Skip to main content

By: Chris Levesque, President and CEO

Since President Eisenhower’s Atoms for Peace speech before the United Nations in 1953, the civilian nuclear power industry has been an important strategic and geopolitical actor.

In that speech, Eisenhower laid out a vision of hope, proclaiming that nuclear technology could have a special purpose, “to provide abundant electrical energy in the power-starved areas of the world.”

The ideas conveyed in Eisenhower’s speech remain amazingly relevant today. President Eisenhower painted a picture of a future. TerraPower’s founders and our brilliant team are also futurists. Our multi-disciplinary approach convinced us that advanced reactors will be key to bringing 1 billion people out of energy poverty and preparing the globe for 3 billion new neighbors by the end of this century. Facing this increase in energy demand, while at the same time reducing carbon emissions requires a bold approach.

Recently, I had the opportunity to join the CEOs of other U.S. nuclear companies to discuss the Administration’s interest in national security and energy. National security experts gathered us for discussions on the broad significance of maintaining a strong US nuclear industrial base, one which must participate in international projects as nuclear energy is inevitably deployed in new countries around the globe. Power plants do more than make electrons. They represent a lifeline to the regions they serve, and thus can be a key instrument in raising the quality of life, overall welfare and security in emerging economies.

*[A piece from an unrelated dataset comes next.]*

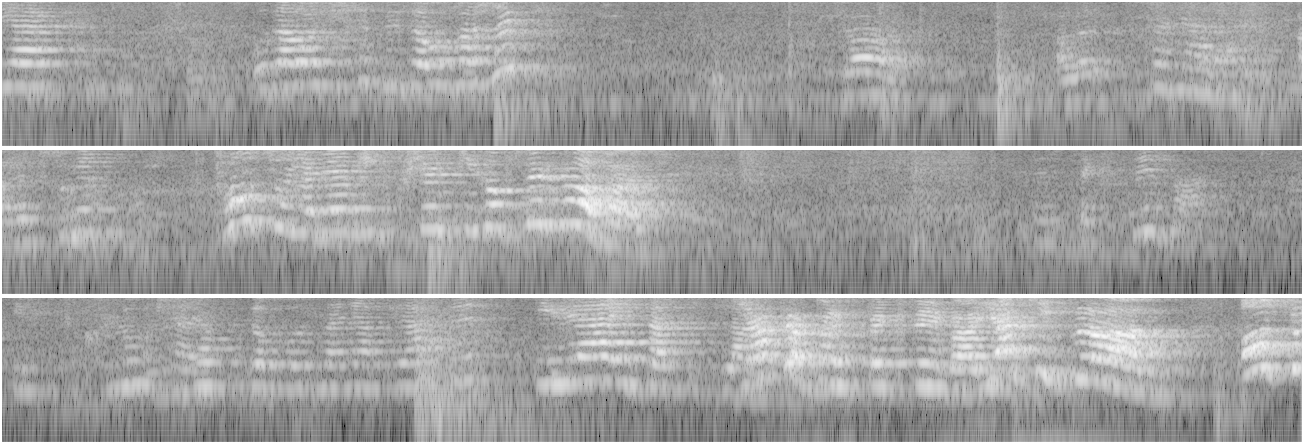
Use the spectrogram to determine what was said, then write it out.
Jak? Udało ci się coś zauważyć? Tak, ale, Wspaniale. ale w sumie po co ja miałem ich wszystkich obserwować? Perspektywa jest kluczem do poznania prawdy i realizacji planu. Jaka perspektywa? Jaki plan? O co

To stay competitive, the U.S. needs a strong commercial nuclear industrial base. Former Energy Secretary Ernest Moniz and IHS Markit Vice Chairman Dan Yergin recently released their joint report here, Advancing the Landscape of Clean Energy Innovation, which suggests a strong nuclear fleet at home ensures energy security that further supports national safety and economic confidence. To lead globally, our long success with existing reactors can pave the way for advanced nuclear, enabling exports in reactor designs, fuel supply, and technical services.

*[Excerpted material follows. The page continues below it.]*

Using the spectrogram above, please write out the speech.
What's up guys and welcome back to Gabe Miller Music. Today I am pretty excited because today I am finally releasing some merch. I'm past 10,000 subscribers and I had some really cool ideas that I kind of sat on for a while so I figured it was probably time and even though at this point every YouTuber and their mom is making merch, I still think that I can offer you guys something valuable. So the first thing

With innovation and technological leadership, America offers our best scientists and entrepreneurs to help address the obstacles facing the nuclear sector today. By being present and active in export markets, we are able to apply our high standards and experience to help maintain international standards of safety and security. The mature operating experience of the US nuclear industry brings another attribute that we can share globally.

Today, the world seeks carbon-free energy that can scale to meet rising energy demand for a growing global population. US nuclear companies are ideally suited to be part of this solution, and certainly advanced nuclear technology must play a part.